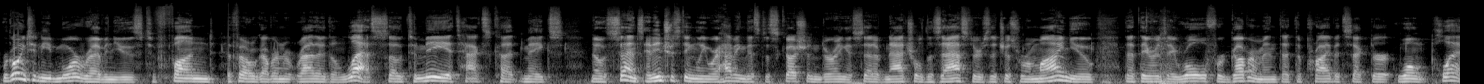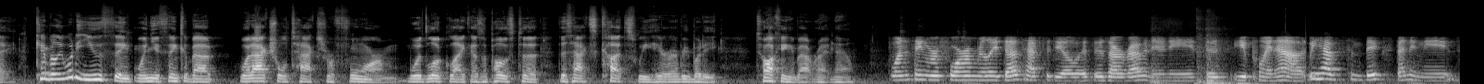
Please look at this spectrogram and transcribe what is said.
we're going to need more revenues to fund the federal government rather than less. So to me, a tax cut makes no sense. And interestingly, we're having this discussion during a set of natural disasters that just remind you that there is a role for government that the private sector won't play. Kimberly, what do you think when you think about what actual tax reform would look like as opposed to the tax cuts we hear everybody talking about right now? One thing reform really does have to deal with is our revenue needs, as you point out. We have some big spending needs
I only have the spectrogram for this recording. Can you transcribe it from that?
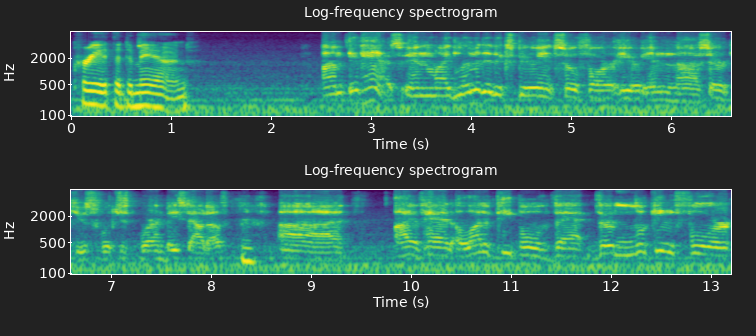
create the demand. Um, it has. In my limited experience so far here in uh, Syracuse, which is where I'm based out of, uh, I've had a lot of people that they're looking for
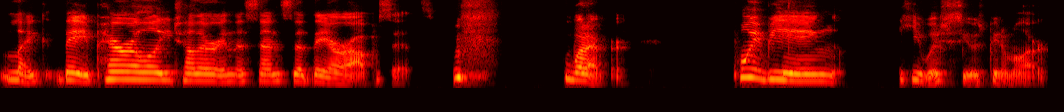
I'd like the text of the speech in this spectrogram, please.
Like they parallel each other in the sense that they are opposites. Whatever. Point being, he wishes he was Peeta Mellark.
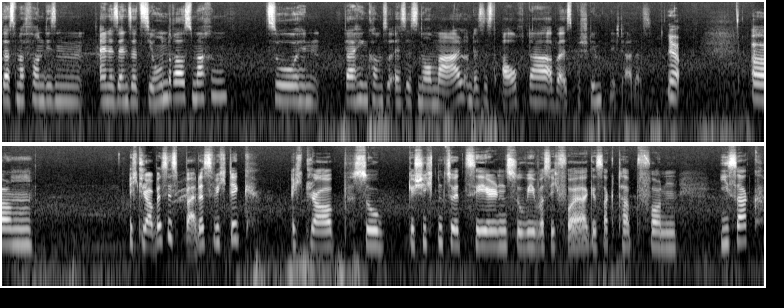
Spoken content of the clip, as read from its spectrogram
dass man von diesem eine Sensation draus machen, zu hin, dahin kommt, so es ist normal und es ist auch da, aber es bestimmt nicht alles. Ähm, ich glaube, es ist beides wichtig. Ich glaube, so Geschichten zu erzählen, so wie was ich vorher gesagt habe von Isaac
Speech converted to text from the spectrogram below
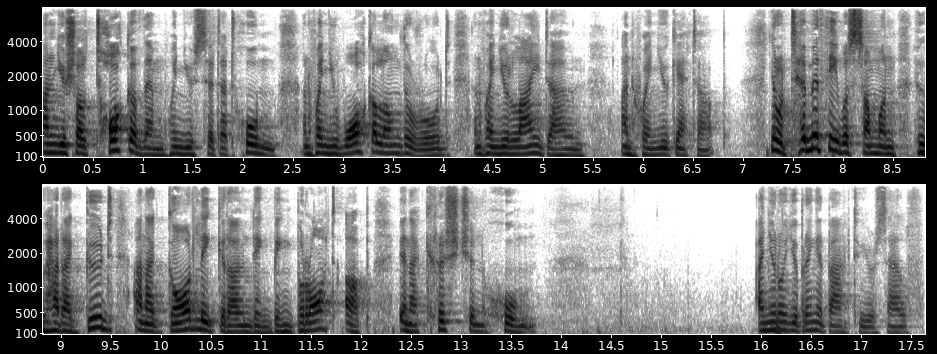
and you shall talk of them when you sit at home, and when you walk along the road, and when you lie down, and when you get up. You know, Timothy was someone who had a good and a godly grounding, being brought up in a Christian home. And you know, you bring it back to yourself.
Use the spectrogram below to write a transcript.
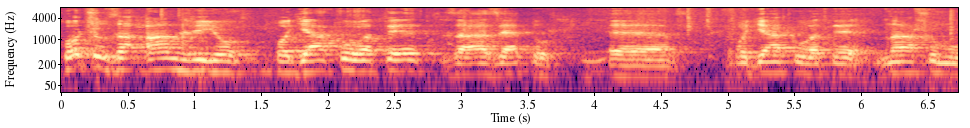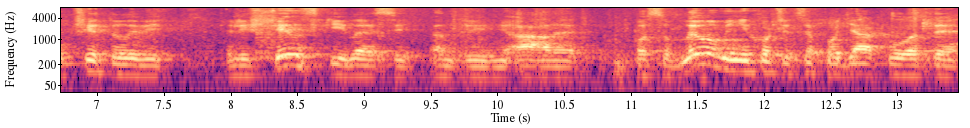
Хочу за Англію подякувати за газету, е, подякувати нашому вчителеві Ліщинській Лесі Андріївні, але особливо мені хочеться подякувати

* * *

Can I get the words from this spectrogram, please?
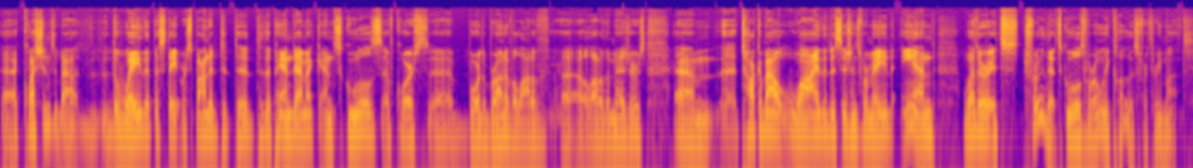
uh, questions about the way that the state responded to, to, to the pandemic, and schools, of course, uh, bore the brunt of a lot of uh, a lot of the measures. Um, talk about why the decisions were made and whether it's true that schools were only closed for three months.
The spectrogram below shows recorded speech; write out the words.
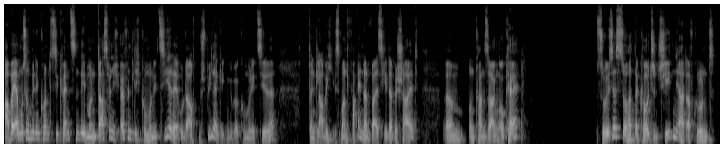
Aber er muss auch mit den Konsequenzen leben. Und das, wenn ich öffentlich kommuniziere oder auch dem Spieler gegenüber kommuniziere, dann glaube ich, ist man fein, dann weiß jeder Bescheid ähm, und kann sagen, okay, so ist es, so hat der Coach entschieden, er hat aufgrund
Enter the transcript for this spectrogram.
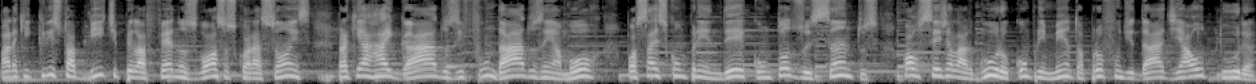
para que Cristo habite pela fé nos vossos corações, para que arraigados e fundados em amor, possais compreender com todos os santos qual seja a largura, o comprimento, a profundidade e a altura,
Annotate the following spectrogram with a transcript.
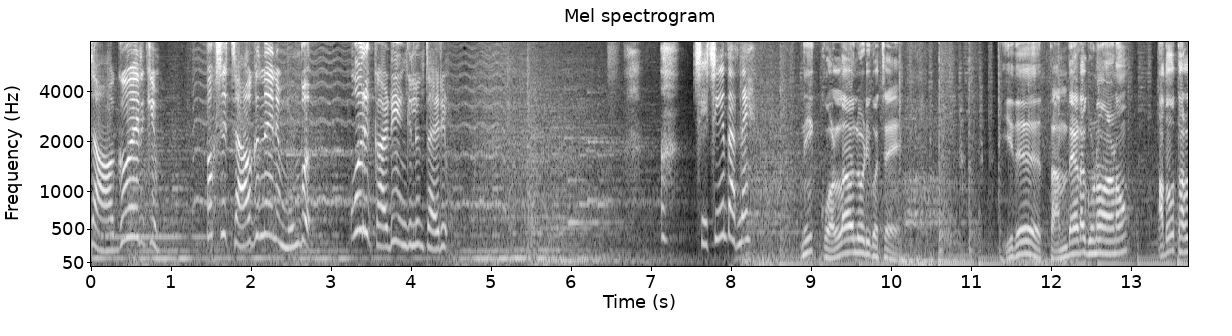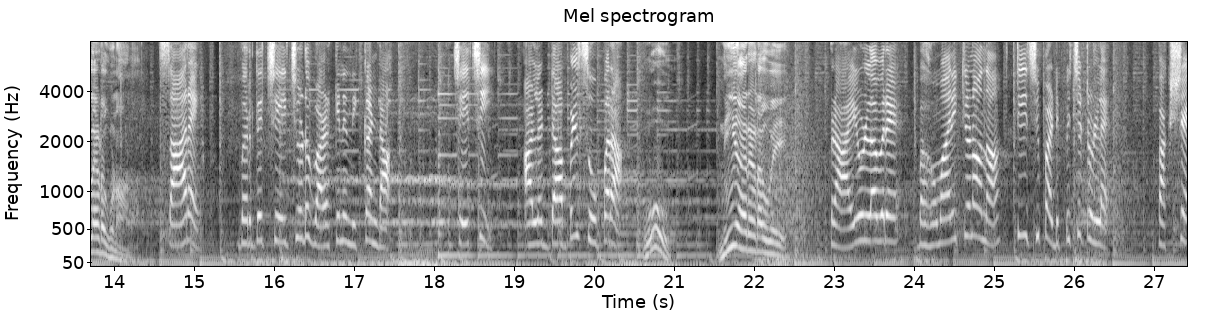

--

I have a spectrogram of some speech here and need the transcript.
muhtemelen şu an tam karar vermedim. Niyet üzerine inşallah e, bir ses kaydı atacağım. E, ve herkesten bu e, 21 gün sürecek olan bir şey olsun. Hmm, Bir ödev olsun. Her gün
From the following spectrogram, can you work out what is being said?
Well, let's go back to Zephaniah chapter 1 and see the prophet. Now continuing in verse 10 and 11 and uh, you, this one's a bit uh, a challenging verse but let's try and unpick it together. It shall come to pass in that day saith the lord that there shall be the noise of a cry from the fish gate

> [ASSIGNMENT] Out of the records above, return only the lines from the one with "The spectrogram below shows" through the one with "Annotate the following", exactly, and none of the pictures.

> [ANSWER AREA]
The spectrogram below shows recorded speech; write out the words.
Aber er muss auch mit den Konsequenzen leben. Und das, wenn ich öffentlich kommuniziere oder auch dem Spieler gegenüber kommuniziere, dann glaube ich, ist man fein, dann weiß jeder Bescheid ähm, und kann sagen, okay, so ist es, so hat der Coach entschieden, er hat aufgrund
Enter the transcript for this spectrogram.
para que Cristo habite pela fé nos vossos corações, para que arraigados e fundados em amor, possais compreender com todos os santos qual seja a largura, o comprimento, a profundidade e a altura,
Annotate the following spectrogram with a transcript.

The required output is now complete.